With a vacant $80,000-a-year position, the City of Batavia is moving forward to eliminate its own youth director position and share the top youth manager position with Genesee County.
By restructuring Youth Bureau staffing, the city hopes to save $15,600 a year while maintaining current programs -- some of which have been around since the 1950s -- at current levels.
"We really need this program to work," said Councilman Bill Cox. "What I like about this proposal is (it's) not only is a reduction in our budget, it's another step toward working together. Whether you call it consolidation or call it shared services, it's one more step toward working with the county."
Under terms of the proposal, the county's current youth director would become the top manager of the city's Youth Bureau. The shared director would work for the city one day a week and the county would provide an additional five hours of clerical support.

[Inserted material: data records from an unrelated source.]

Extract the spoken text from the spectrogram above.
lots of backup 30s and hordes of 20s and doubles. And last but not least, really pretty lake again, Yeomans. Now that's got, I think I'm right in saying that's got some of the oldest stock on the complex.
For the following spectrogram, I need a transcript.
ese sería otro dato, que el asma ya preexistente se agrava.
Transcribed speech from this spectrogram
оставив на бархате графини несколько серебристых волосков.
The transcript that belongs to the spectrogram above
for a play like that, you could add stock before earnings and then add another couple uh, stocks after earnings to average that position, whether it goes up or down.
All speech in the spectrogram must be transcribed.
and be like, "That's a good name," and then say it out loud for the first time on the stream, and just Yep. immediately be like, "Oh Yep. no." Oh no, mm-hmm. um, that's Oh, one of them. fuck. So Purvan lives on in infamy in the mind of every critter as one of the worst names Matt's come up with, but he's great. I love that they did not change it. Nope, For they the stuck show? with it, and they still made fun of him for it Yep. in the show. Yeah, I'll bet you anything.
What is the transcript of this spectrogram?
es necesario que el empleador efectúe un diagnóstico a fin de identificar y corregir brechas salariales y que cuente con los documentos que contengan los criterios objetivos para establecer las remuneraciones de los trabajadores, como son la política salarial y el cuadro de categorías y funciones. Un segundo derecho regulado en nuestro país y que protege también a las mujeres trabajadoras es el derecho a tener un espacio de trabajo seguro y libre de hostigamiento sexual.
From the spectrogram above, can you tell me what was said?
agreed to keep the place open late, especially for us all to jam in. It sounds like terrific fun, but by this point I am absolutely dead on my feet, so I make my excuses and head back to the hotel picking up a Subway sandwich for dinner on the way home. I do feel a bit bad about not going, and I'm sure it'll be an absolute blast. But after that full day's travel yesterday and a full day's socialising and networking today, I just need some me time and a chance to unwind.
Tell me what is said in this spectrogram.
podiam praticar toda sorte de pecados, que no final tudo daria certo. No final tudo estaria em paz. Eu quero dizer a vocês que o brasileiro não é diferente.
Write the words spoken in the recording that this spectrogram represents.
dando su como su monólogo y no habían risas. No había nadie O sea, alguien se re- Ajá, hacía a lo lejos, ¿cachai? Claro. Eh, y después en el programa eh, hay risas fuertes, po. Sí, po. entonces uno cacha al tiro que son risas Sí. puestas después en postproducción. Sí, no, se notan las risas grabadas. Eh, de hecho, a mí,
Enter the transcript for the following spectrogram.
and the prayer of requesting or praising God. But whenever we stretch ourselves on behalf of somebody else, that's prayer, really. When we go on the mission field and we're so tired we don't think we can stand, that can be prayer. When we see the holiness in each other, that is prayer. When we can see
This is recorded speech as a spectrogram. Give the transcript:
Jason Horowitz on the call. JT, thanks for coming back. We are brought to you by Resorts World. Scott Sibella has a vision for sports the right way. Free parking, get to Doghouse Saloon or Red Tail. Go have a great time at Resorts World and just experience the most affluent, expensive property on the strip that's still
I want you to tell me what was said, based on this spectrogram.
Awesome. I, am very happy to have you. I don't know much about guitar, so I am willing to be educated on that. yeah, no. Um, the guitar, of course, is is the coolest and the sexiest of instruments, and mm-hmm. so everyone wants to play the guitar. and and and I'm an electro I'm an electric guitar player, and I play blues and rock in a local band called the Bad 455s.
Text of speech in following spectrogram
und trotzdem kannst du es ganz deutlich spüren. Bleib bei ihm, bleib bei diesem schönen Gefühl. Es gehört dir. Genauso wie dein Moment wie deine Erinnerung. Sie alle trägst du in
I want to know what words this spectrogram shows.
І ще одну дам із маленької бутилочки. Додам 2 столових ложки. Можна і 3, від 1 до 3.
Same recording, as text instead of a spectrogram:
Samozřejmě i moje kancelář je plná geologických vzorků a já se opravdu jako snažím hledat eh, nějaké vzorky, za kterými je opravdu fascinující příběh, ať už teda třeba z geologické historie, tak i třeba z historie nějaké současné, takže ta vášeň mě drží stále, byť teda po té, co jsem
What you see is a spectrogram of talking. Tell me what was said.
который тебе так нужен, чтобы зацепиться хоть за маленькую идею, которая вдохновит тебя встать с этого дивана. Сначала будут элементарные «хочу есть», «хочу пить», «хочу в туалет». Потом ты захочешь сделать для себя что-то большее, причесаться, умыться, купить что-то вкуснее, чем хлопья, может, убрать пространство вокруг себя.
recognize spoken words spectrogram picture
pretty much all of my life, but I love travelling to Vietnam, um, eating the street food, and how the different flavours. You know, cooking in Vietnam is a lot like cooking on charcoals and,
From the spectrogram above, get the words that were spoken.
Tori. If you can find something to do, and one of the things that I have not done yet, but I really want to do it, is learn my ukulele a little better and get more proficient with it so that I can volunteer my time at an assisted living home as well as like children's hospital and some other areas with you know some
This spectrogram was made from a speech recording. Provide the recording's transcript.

The total cost to the city will be $21,365.
Under the current budget, total compensation for the Youth Director position is $78,960, which is based on the salary, taxes and benefits paid out for the former youth director, who retired six months ago. Her base salary was $59,369. However, according to Jason Molino, she didn't use the city's health care plan, so replacing the director position could actually cost $12,000 more.
The projected $15,000 savings with the shared-services agreement is based on the current budget.
In the restructured Youth Bureau, the city would retain a youth coordinator position, raising the compensation from $56,676 to $60,853. A new position, youth program specialist, would be created with a compensation package of $50,000 (base salary of $29,457), and a part-time rec leader position would be retained at $9,453.
Much of the funding for youth programs in the city comes from state grants that have been in place for decades. Among the programs funded is a six-week summer youth program at all five city parks. The summer programs have been in place since the 1950s and are free to the public. They mostly serve youths 6 to 14. Without the grants, the programs wouldn't exist.
Grants also fund a youth/neighborhood technology center, open 2 to 8 p.m. on weekdays, and 1 to 4 p.m. on Saturdays. Funded by Time Warner, the center provides seven computers and tutoring.
The Town of Batavia also makes a contribution toward the cost of the city's youth programs because some town children participate in the programs.
"It’s very important there are some opportunities for youths," said Councilman Sam Barone (pictured). "There’s an old saying, 'You can pay me now, or you pay me later,' but if we give our youths an opportunity to learn and grow it will pay off for us later."